6. Now, it was not disputed before us that the provisions of the Act do not prescribe any period of limitation for completion of assessment. The Act does not also prescribe any period for issuing a notice under Section 6 of the Act. Thus, there is no provision in the Act on the basis of which it can be said that either the notice dated 25th May, 1971, issued under Section 6 of the Act, or the assessment made thereafter, was beyond the period of limitation. Reliance is, however, placed on the provisions of Section 8(b) of the Act, but those provisions are in terms not attracted because when a return has been filed but assessment has not been made, it cannot be said that chargeable profits have escaped assessment. The decision in CIT v. Narsee Nagsee & Co. : 40ITR307(SC) is distinguishable on facts. In that case, a return was not filed by the assessee and the ITO had issued notice under Section 11(1) of the Business Profits Tax Act, 1947, corresponding to Section 5(2) of the Act, more than four years after the close of the chargeable accounting period and the assessee contended that the provisions of Section 14 of that Act, which provided for the assessment of business profits which has escaped assessment and prescribed that notice for such assessment should be issued within four years of the end of the chargeable accounting period, was applicable. This contention was upheld by the Supreme Court and it was held that the expression 'profits escaping assessment' in Section 14 of that Act applied to cases where notice under Section 11 of that Act had been given but had resulted in no assessment and to cases where due to inadvertence, oversight or any other reason, no notice was given and, therefore, no assessment was made. In the instant case, a notice underSection 5(2) of the Act, corresponding to Section 11(1) of the Business Profits Tax Act, 1947, was not given as the assessee had filed a return and the matter was pending before the ITO for making an assessment. No period of limitation is provided by the Act for making an assessment. How can it be said in these circumstances that the chargeable profits of the assessee had escaped assessment The Tribunal, in our opinion, was right in holding that the provisions of Section 8(b) of the Act were not attracted.

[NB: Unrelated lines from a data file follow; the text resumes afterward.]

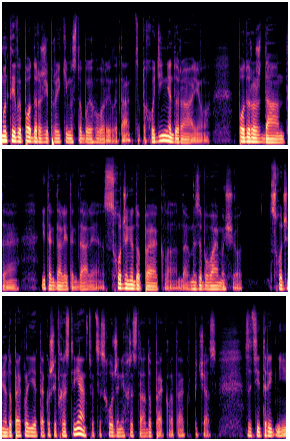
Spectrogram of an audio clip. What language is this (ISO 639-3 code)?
ukr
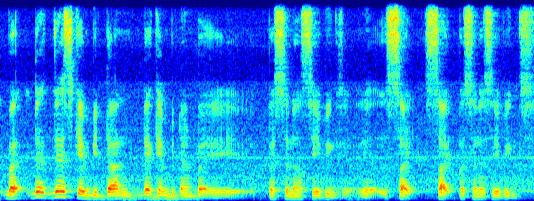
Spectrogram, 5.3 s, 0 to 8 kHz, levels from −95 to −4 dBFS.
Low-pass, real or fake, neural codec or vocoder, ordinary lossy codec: none; real; none; none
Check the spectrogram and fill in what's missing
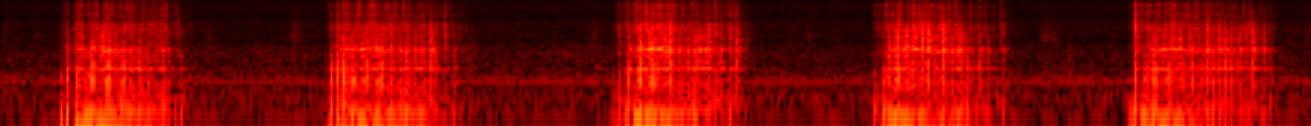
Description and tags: rubbing a wooden spoon on a grate
domestic-sounds, grate, wooden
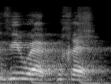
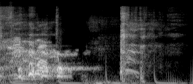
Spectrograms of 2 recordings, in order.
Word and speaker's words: VWAP: Here's the view app. You wap. Oh, As I've been quiet today, I'm just view up. I'm not. And you're not saying it right. It's VWAP.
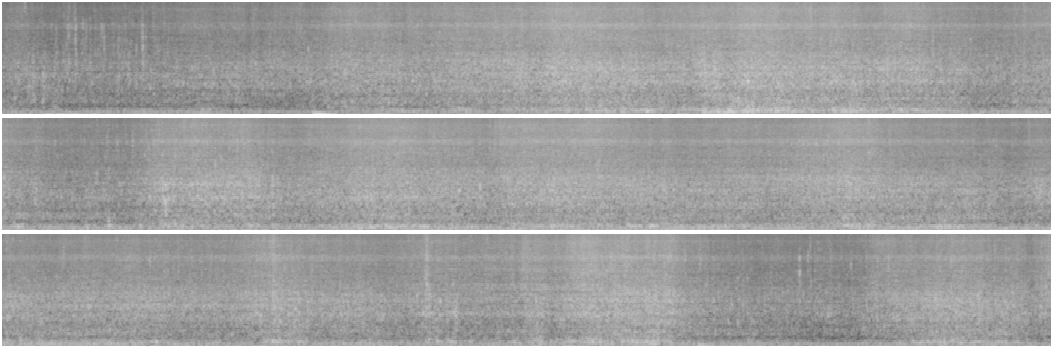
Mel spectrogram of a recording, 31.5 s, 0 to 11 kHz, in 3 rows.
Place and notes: Altea, Alicante, España - Ventana del Bunker
Grabación metiendo los micros dentro de la tronera del bunker. El acceso al búnker está imposible por estar colmatado
Altea, Alicante, Spain, 29 April 2015, 13:00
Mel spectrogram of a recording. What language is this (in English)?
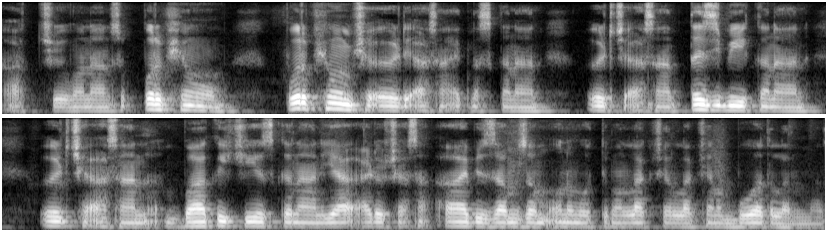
Kashmiri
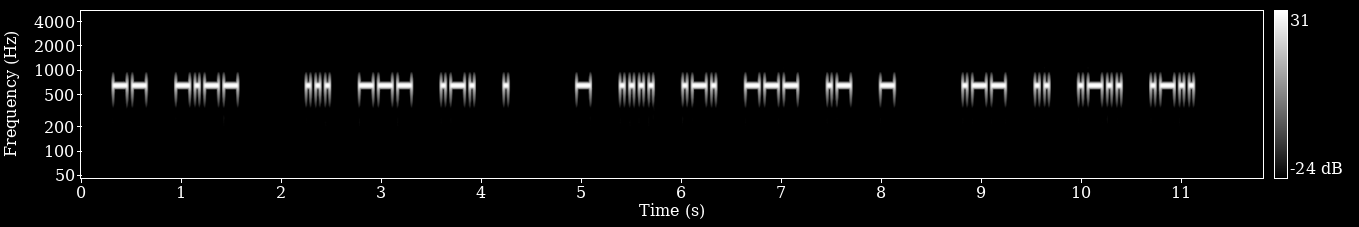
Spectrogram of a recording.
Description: Morse code, heard as a keyed tone, about 25 wpm, spaced as for 18 wpm, 650 Hz. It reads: MY SORE THROAT WILL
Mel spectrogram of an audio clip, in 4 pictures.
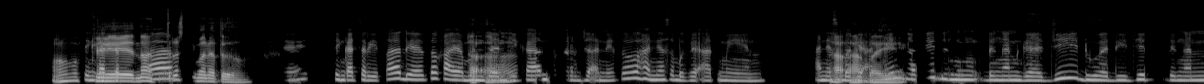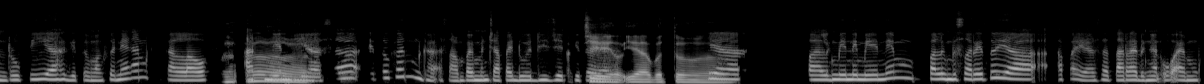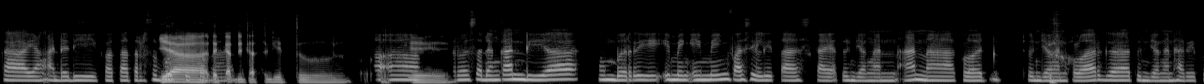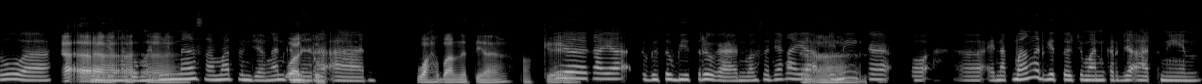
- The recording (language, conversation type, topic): Indonesian, podcast, Bagaimana pengalamanmu menunjukkan bahwa intuisi bisa dilatih?
- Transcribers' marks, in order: in English: "too good to be true"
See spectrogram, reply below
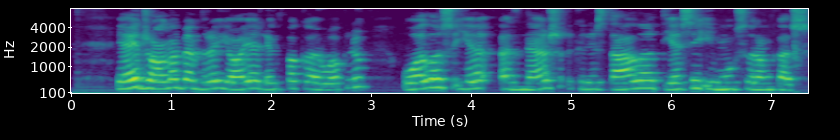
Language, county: Lithuanian, Utena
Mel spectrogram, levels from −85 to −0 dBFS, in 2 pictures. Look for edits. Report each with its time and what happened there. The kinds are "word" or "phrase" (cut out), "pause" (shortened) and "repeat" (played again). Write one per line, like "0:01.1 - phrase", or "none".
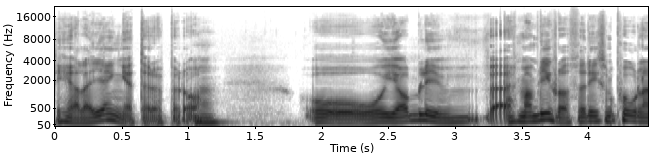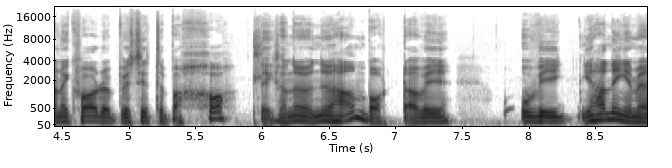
0:03.8 - word
0:04.2 - word
0:05.9 - phrase

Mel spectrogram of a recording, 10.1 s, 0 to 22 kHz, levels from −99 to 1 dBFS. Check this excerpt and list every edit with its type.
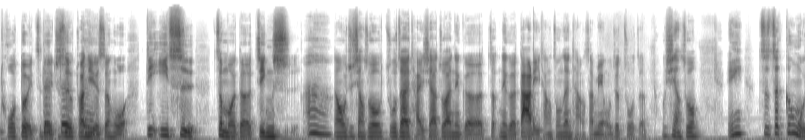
0:08.2 - pause

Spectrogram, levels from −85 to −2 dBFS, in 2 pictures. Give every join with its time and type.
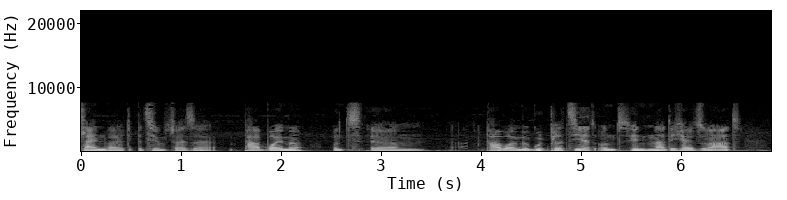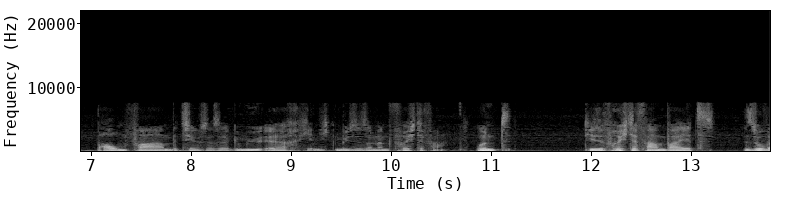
0:03.9 - pause
0:10.8 - pause

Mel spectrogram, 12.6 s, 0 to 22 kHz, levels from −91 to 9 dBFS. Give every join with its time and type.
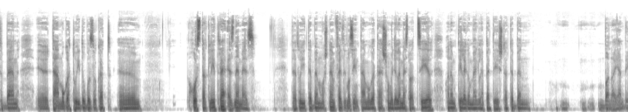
0:06.9 - word
0:08.2 - word

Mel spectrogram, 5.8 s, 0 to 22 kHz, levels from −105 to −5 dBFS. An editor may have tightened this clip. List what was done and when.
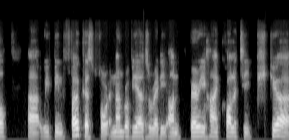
0:03.7 - pause

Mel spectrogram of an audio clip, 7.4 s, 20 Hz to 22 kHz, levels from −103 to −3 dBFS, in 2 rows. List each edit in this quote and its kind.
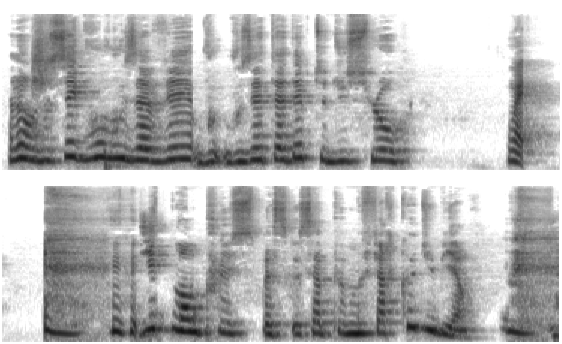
0:01.3 - word

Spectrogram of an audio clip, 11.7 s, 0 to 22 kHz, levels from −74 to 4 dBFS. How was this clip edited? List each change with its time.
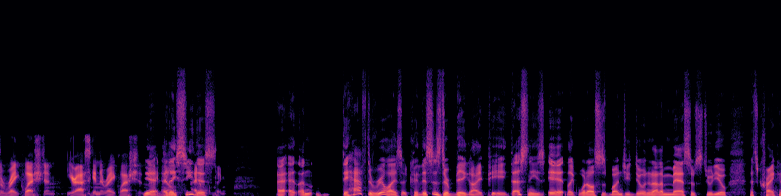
none

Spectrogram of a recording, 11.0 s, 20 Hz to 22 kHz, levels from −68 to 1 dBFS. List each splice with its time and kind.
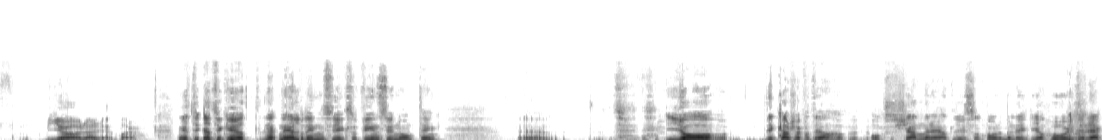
0:03.0 - word
0:06.6 - word

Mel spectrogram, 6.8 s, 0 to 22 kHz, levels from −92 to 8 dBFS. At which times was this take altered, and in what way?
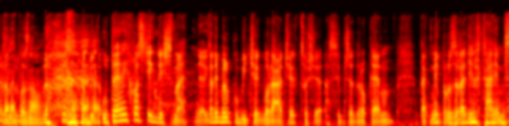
0:01.3 - word
0:02.8 - word

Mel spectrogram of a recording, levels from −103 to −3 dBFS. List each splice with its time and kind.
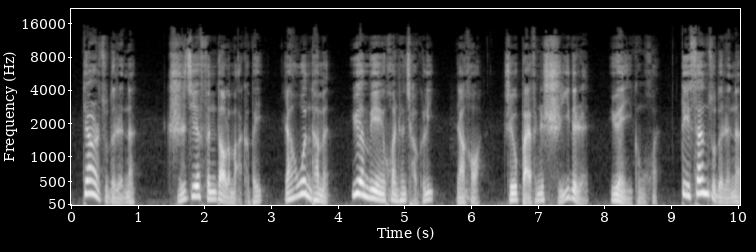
none

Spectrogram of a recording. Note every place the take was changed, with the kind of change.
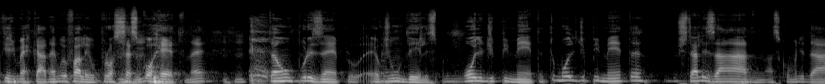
0:03.8 - phrase
0:05.5 - word

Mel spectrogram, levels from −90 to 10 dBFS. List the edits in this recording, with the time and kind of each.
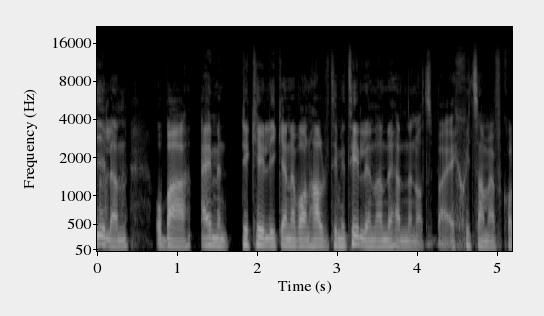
0:01.7 - pause

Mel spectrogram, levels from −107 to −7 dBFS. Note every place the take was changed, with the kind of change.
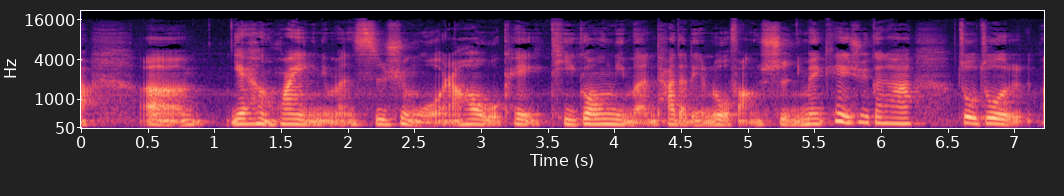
0:01.0 - pause

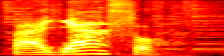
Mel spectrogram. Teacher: El acento está en ya, así que ya es la sílaba tónica y pa y so son sílabas átonas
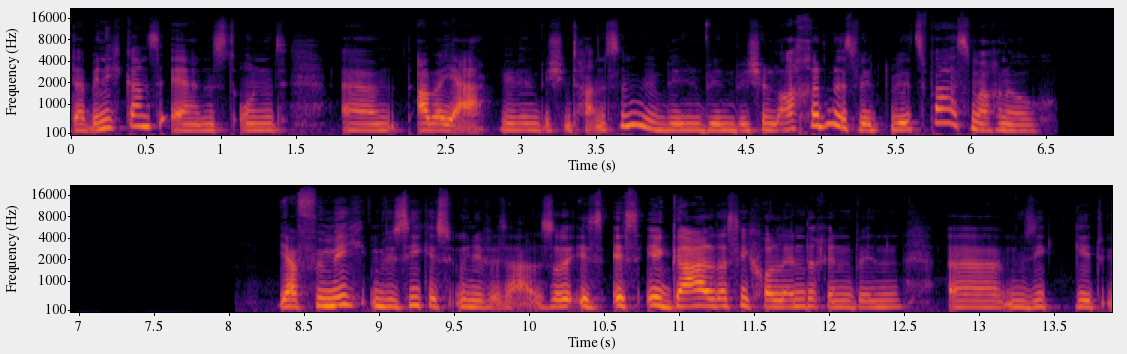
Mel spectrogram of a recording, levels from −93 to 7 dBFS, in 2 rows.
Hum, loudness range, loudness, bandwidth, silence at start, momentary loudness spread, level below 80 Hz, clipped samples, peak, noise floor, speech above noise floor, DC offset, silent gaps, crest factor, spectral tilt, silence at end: none; 5 LU; -30 LUFS; 18.5 kHz; 0 s; 10 LU; -62 dBFS; under 0.1%; -12 dBFS; -88 dBFS; 58 dB; under 0.1%; none; 18 dB; -5.5 dB/octave; 0 s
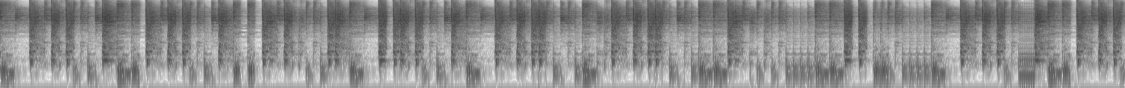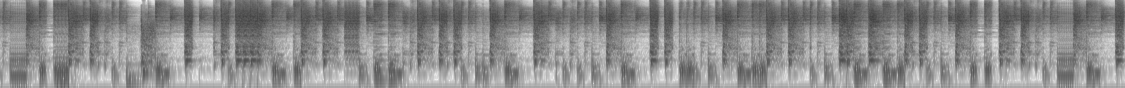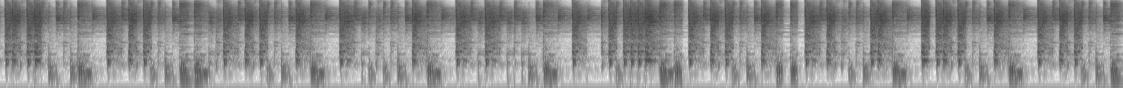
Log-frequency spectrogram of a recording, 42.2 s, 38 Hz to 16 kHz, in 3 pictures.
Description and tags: drumloop rework (slices) with vst slicex combination + vst dbglitch
vst edison - soundforge 7 (recording final sample)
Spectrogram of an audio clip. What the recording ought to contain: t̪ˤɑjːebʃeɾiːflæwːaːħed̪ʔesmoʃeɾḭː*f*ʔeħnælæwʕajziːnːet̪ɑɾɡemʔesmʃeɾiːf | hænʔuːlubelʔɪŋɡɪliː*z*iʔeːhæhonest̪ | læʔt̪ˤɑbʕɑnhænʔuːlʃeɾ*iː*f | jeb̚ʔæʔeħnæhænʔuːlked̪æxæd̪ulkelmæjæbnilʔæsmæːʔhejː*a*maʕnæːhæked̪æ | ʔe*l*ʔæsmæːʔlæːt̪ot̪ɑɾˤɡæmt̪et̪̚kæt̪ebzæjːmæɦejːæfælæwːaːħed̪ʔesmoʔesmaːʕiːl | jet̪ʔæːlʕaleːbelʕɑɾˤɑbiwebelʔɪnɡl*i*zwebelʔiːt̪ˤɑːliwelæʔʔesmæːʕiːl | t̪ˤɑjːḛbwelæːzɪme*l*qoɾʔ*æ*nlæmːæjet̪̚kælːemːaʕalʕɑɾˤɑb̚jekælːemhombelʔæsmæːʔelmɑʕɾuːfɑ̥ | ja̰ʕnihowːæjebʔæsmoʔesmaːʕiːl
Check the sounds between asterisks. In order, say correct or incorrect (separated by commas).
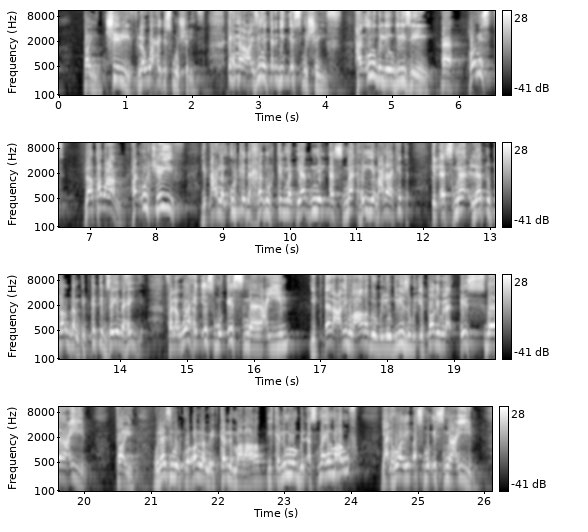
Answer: correct, correct, correct, incorrect, correct, incorrect, correct, incorrect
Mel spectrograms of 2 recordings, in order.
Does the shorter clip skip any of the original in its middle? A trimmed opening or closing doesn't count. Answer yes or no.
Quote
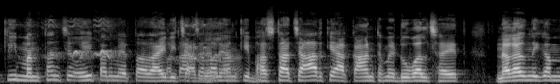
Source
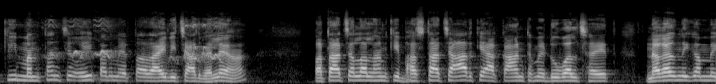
yes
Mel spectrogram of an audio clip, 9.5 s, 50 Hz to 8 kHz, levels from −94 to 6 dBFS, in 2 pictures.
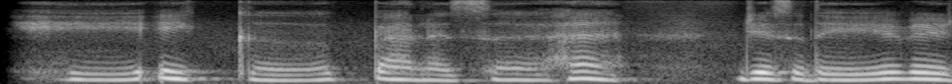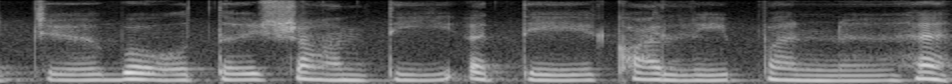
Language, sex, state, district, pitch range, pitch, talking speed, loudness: Punjabi, female, Punjab, Kapurthala, 195-230 Hz, 210 Hz, 70 wpm, -19 LUFS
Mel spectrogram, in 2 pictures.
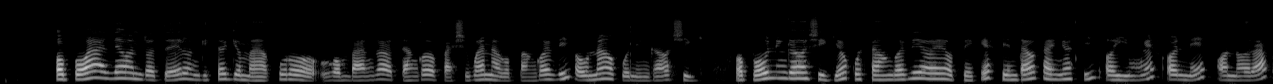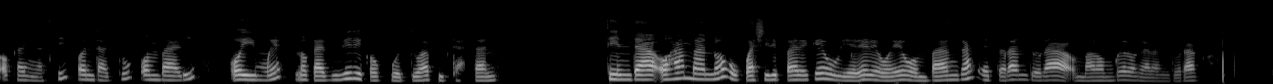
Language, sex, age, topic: Oshiwambo, female, 25-35, finance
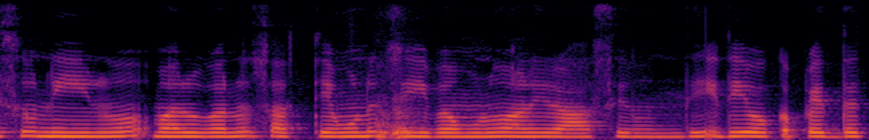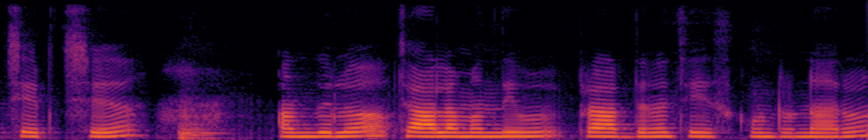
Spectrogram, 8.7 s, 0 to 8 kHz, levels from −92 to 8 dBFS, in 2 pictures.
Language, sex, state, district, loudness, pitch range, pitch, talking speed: Telugu, female, Telangana, Karimnagar, -28 LUFS, 225-235 Hz, 230 Hz, 115 wpm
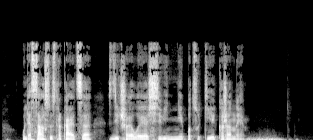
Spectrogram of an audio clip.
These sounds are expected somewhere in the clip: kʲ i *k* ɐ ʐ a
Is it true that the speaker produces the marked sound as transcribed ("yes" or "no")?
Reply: yes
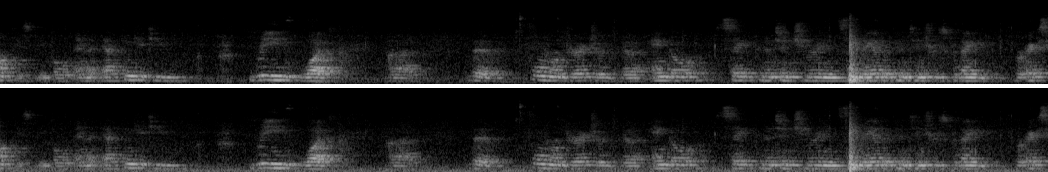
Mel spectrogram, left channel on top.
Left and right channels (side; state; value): right; noise; rumble, 14 dB below the sound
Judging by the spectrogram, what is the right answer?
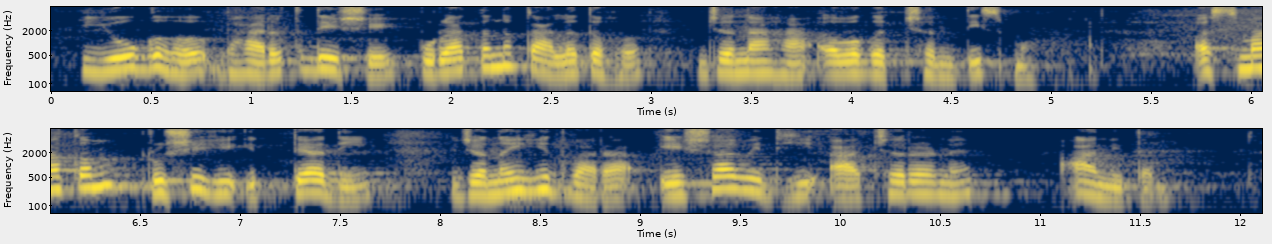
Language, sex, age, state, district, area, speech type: Sanskrit, female, 30-45, Maharashtra, Nagpur, urban, spontaneous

7. It was then contended that the assessment should have been made within a reasonable time and as it was not so made, it was barred by limitation. The contention cannot be upheld. In the first place, this contention was not urged before the Tribunal and, hence, it could not be held to arise out of the order of the Tribunal. That apart, when the Act does not provide a period of limitation for making an assessment, it would not be permissible for a court to introduce any period of limitation in the Act for making an assessment. The decisions of the Supreme Court in State of Gujarat v. Patel Raghav Natha : 1SCR335 and S. B. Gurbaksh Singh v. Union of India : 3SCR247 are not attracted in the instant case. In State of Gujarat v. Patel Raghav Natha : 1SCR335 , the question for consideration before the Supreme Court was whether there was any period of limitation provided by Section 211 of the Bombay Land Revenue Code empowering the Commissioner to revise an order made under Section 65 of the Code. The Supreme Court held that under the scheme of the Code the power of revision had to be exercised within a reasonable time. In S. B. Gurbaksh Singh v. Union of India : 3SCR247 , the Supreme Court observed that for the exercise of the suo motu power of revision, the revisional authority had to initiate proceedings within a reasonable time. We fail to appreciate as to how these decisions could be pressed into service for holding that in the absence of any provision prescribing a period of limitation for making an assessment, it should be held that the assessment must be made within a reasonable time. In our opinion, therefore, the Tribunal was right in holding that the assessment was not barred by limitation.
8. For all these reasons, our answer to the question referred to this court is in the affirmative and against the assessee. In the circumstances of the case, the parties shall bear their own costs of this reference.